Research is advancing our understanding of the causes of Parkinson’s and the mechanisms responsible for neuronal degeneration and the onset of symptoms. Today, researchers are taking an interest in the mechanisms that could slow neuronal degeneration, or even put a stop to it — with the goal being to preserve patient autonomy and improve their quality of life.

Research is currently exploring the involvement of alpha-synuclein over the course of the disease . This protein, which plays a role in signal transmission between neurons, is abnormally abundant in the nerve cells of patients. The reason for this accumulation is still unknown at this time.

What therapeutic solutions are available?

Several treatments exist to overcome dopamine deficiency. They do not slow disease progression, but help manage motor symptoms.

The main treatment available is a precursor of dopamine, called L-Dopa, which helps restore motor function for a few years. The improvement in symptoms is often noticeable at the start of treatment, but subsequently diminishes. Additionally, this treatment causes significant side effects, such as involuntary movements.

Increase neuronal activity

Other types of drugs increase the activity of dopaminergic neurons, either by binding to dopamine receptors or by inhibiting the degradation of existing dopamine. These pharmacological treatments carry the risk of side effects such as confusion, drowsiness, obsessive behaviors (gambling, shopping addictions, etc.), and digestive disorders.

Deep brain stimulation

Surgery may be recommended when the disease is advanced and the patient no longer responds to pharmacological treatment. In this case, electrodes are implanted into specific areas of the brain to electrically stimulate neurons. The procedure is known as deep brain stimulation. It may have beneficial effects, but does not prevent continued progression of the disease.

Physical activity

More generally, physical activity and regular stretching and balance exercises can contribute to maintaining mobility and good postural balance.

Photo d'une patiente souffrant de Parkinson


Historically committed to neuroscience, Servier is focusing its research efforts on the discovery of targeted therapies that slow the progression of Parkinson’s disease, as well as clinically-related conditions grouped under the term atypical parkinsonism, and selected movement disorders.

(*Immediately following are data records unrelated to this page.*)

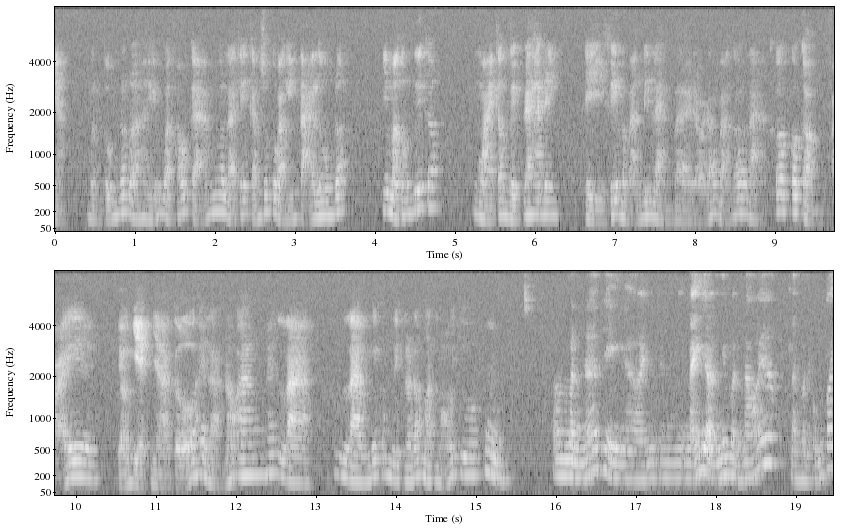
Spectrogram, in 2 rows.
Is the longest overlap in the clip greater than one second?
No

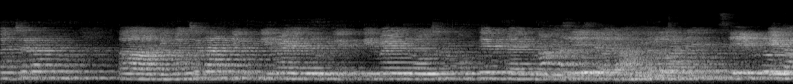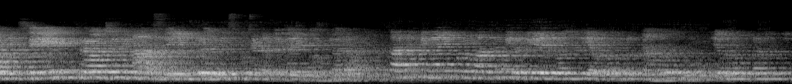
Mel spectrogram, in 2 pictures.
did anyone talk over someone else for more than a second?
Yes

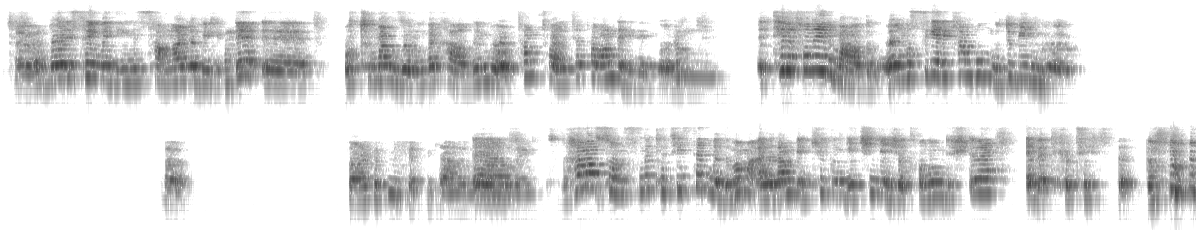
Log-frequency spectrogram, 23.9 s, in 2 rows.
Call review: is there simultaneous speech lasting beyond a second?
No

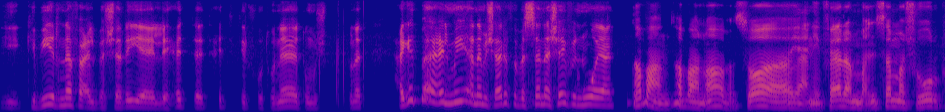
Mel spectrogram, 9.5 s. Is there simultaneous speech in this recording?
No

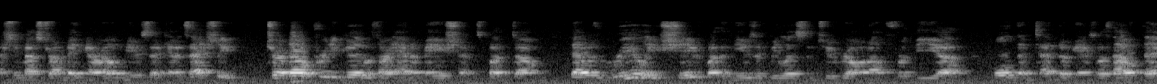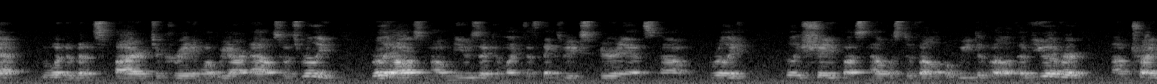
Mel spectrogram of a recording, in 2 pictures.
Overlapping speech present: No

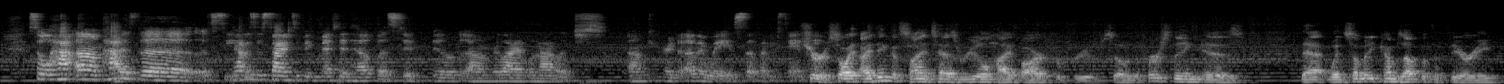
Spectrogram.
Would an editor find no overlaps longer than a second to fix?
Yes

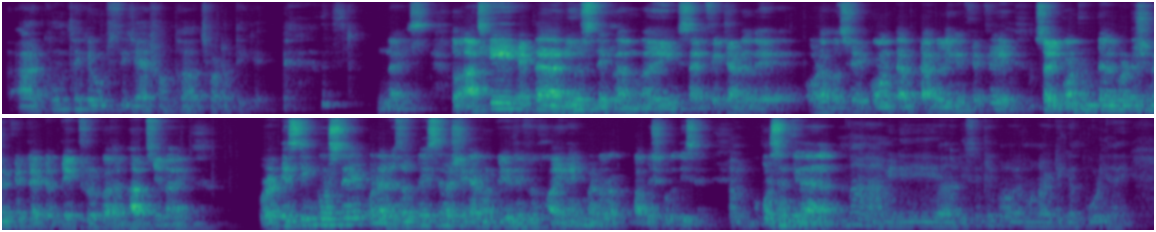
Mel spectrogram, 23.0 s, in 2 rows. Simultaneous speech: No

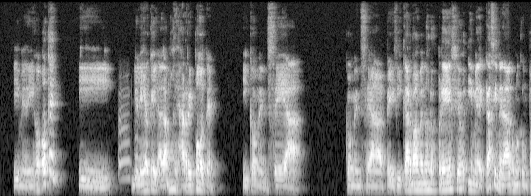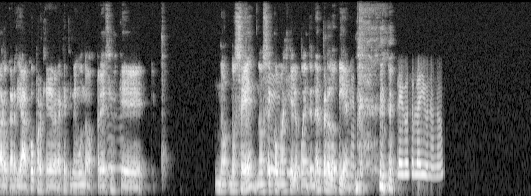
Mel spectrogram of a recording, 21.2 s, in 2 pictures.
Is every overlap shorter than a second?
No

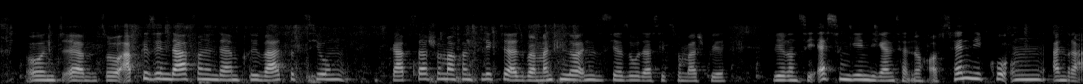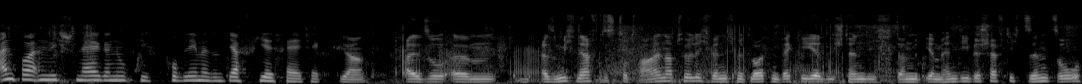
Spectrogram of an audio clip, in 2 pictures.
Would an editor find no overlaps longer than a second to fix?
Yes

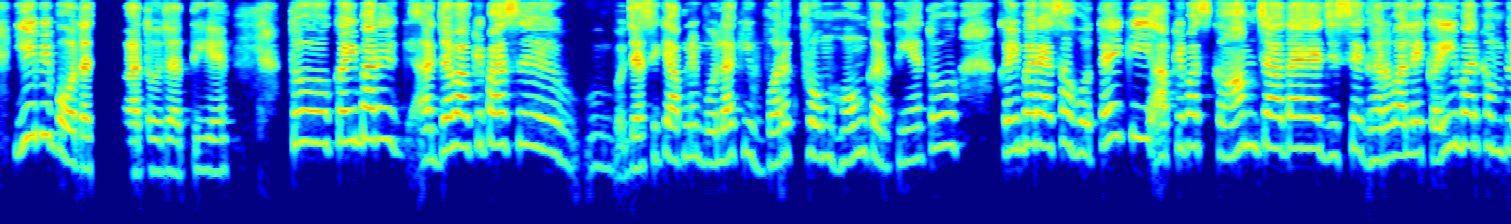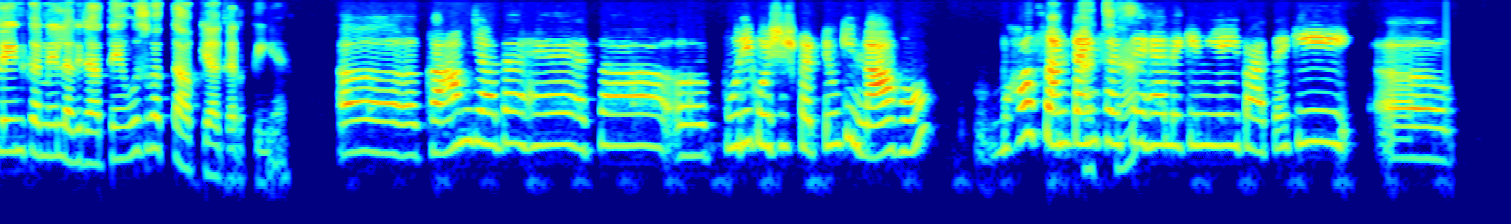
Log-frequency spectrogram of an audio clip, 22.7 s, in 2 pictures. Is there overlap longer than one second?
No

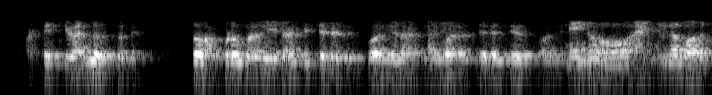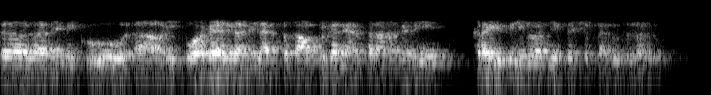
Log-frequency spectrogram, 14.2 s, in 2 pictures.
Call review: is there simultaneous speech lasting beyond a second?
No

In June 2021, Servier and French biotech Oncodesign Precision Medicine announced the selection of a preclinical drug candidate that acts upon a protein affected in Parkinson’s. In September 2022, Servier acquired an exclusive worldwide license option to this drug candidate, and the phase I study began.

We are developing this drug candidate for and with patients to better meet their needs. This is why we have been partnering for several years with the patient association, Parkinson Europe.

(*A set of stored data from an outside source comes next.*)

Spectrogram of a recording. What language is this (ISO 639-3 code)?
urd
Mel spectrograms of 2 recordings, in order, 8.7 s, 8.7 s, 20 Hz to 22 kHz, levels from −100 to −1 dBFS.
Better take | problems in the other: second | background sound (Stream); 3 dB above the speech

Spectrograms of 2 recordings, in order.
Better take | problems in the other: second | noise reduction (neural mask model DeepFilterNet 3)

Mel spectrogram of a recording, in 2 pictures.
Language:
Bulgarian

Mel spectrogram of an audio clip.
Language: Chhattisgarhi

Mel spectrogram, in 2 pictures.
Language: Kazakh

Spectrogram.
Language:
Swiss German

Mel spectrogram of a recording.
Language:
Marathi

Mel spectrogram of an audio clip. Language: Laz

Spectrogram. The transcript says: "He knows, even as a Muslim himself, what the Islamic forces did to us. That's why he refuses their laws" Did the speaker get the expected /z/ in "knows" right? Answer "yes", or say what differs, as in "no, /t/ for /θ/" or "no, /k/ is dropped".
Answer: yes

  1. Stay physically active: To stimulate neural activity and preserve mobility and autonomy
  2. Don’t miss appointments: TTo ensure close monitoring of your health and early diagnosis of the initial symptoms of the disease
  3. Talk with medical staff: To benefit from therapeutic patient education and to find out how best to respond to potential warning signs of the disease

N. Maserejian, L. Vinikoor-Imler, A. Dilley (Cambridge, MA, USA), Estimation of the 2020 Global Population of Parkinson’s Disease (PD) Meeting: MDS Virtual Congress 2020
The Emerging Evidence of the Parkinson Pandemic – PMC (